More than 850,000 people in the UK have been diagnosed with dementia. This includes 1 in 6 people over 80 years old, according to the Alzheimer's Society. As these figures are predicted to continue rapidly growing, the number of family members who need to support someone experiencing memory loss will grow as well. As November is Alzheimer's Awareness Month, now is a good time for carers to focus on how to provide the best support possible for their loved ones with dementia.
When someone is diagnosed with dementia, they may experience more than just memory problems. They may show signs of behavioural and emotional changes that carers should be prepared to handle.
As a carer, you will have to help your relative retain their sense of identity and confidence. Use these tips as a guide to caring for your family member.
1. Expect common behavioural changes
When someone develops dementia, they may suddenly become reliant on you for assistance with activities and tasks that were once easy for them to do on their own. This can cause a lot of frustration and your loved one may become irritable. In some cases, these emotions may lead to social withdrawal or isolation. The Alzheimer's Society emphasises the importance of seeing beyond the behaviour itself and focusing more on what's causing it to determine the best solution to the problem.
Developing a daily routine that involves exercise and activities that are meaningful to your relative will help them to cope with any negative feelings he may be experiencing. For example, encourage them to continue with activities such as a daily walk to provide a sense of stability.
2. Don't get flustered
One of the most important things to remember when supporting people living with dementia is that when they display bouts of anger or anxiety, you should try to remain calm. Although situations may become frustrating due to communication problems, keeping your voice low and maintaining eye contact will show your family member that you're relaxed. Being prepared is a large part of successfully resolving these situations. Have a place where you can take your relative to reduce noise and clutter, such as the car if you're away from home. Even having their favourite song ready to play or a personal item that calms them down on hand can help them to feel at ease.
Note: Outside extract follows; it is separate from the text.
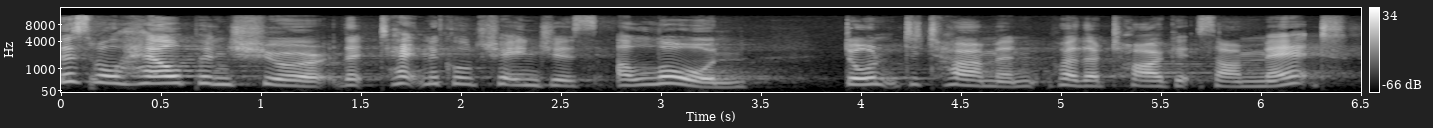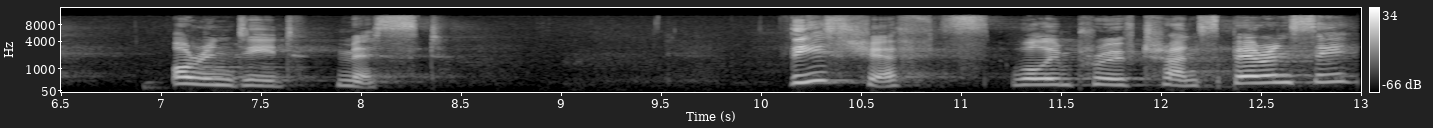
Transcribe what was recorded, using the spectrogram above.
This will help ensure that technical changes alone don't determine whether targets are met or indeed missed. These shifts will improve transparency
3. Understand communication problems
People with dementia often experience difficulties finding the right words when speaking or following a conversation. The NHS says that instead of trying to correct your relative if he says the wrong word or phrase, it's best to use other means of communication. Body language is often useful, especially when your loved one needs to communicate everyday needs like hunger. Coming up with new words to replace old ones that they can't remember anymore is another effective strategy to enhance communication between you and your family member.
"Think of the extra help you're providing as a chance to do things together."
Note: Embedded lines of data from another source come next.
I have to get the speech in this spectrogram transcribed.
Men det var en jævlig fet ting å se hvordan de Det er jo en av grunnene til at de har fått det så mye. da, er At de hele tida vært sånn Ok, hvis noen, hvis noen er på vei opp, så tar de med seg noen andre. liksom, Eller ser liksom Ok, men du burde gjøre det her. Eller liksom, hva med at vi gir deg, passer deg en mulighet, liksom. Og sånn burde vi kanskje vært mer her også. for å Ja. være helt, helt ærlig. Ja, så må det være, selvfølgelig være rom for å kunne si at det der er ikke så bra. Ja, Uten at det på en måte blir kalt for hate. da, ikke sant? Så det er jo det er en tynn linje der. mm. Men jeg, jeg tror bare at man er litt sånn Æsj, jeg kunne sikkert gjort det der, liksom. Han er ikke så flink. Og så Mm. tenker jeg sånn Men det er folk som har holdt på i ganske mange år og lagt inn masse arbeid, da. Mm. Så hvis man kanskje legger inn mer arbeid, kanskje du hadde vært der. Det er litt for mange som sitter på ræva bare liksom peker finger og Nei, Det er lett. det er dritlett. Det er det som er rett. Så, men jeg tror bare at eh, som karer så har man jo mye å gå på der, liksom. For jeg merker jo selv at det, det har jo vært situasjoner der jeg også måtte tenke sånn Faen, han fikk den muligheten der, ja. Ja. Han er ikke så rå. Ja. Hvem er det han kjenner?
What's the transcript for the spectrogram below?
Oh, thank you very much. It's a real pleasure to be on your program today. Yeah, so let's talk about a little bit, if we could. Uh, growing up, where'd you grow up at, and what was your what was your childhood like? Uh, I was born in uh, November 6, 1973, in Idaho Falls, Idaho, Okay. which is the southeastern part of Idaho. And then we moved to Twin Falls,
4. Try not to "take over"
Giving up their independence is one of the hardest changes that people living with dementia must adapt to. It's often the root of any frustration or irritation that they feel. Therefore, it's essential that you keep this in mind when stepping in to assist with daily tasks. For example, think of the extra assistance you're providing as an opportunity to do things together. Don't jump into a situation and start helping your loved one. First, offer support so that they know they still have control over the situation.
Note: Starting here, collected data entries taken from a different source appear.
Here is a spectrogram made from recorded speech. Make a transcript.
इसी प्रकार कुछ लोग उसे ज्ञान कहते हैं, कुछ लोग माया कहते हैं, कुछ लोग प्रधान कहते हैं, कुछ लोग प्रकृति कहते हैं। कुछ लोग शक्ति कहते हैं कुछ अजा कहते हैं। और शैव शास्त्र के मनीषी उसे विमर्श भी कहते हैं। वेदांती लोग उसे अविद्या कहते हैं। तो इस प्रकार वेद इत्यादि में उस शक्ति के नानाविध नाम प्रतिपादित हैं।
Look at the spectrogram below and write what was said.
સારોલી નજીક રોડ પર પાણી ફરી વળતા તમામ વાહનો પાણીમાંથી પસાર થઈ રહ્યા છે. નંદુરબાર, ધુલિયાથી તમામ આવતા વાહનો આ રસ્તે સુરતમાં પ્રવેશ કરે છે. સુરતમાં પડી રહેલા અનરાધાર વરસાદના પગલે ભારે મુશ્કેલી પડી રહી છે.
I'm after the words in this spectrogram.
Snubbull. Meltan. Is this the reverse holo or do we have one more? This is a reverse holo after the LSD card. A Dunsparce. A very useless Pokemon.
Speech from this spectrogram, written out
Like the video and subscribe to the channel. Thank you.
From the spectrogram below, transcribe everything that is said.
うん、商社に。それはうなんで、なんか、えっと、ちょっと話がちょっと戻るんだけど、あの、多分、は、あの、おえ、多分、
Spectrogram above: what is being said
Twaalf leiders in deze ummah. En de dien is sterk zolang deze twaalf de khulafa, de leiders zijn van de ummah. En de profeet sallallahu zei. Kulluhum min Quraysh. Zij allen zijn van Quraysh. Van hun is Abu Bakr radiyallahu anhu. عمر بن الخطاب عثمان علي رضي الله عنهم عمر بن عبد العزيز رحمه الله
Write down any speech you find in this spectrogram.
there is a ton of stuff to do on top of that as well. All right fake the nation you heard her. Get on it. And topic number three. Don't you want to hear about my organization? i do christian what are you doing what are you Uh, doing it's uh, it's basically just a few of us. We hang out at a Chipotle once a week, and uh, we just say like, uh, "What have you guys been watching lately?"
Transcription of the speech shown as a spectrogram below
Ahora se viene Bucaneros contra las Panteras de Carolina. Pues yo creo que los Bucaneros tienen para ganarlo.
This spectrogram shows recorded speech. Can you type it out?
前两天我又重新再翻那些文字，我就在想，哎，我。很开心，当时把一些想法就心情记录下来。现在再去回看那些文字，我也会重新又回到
5. Find your own emotional support
While supporting your family member means focusing on their needs, it's essential that you don't forget your own needs. Make sure to save time each day for yourself, whether it's an hour with friends or time to enjoy a quick walk. Reserving personal time to yourself is key to ensuring you're healthy enough to provide the support your loved one needs. Seeking help from friends or even a support group if necessary is also a good idea.
At Grace well, our care homes, such as our All Saints care village, are staffed with professional carers who understand that while residents experiencing memory loss do require extra support, ensuring that the needs and of each individual person is respected is essential. To learn more about how we can help, contact us today.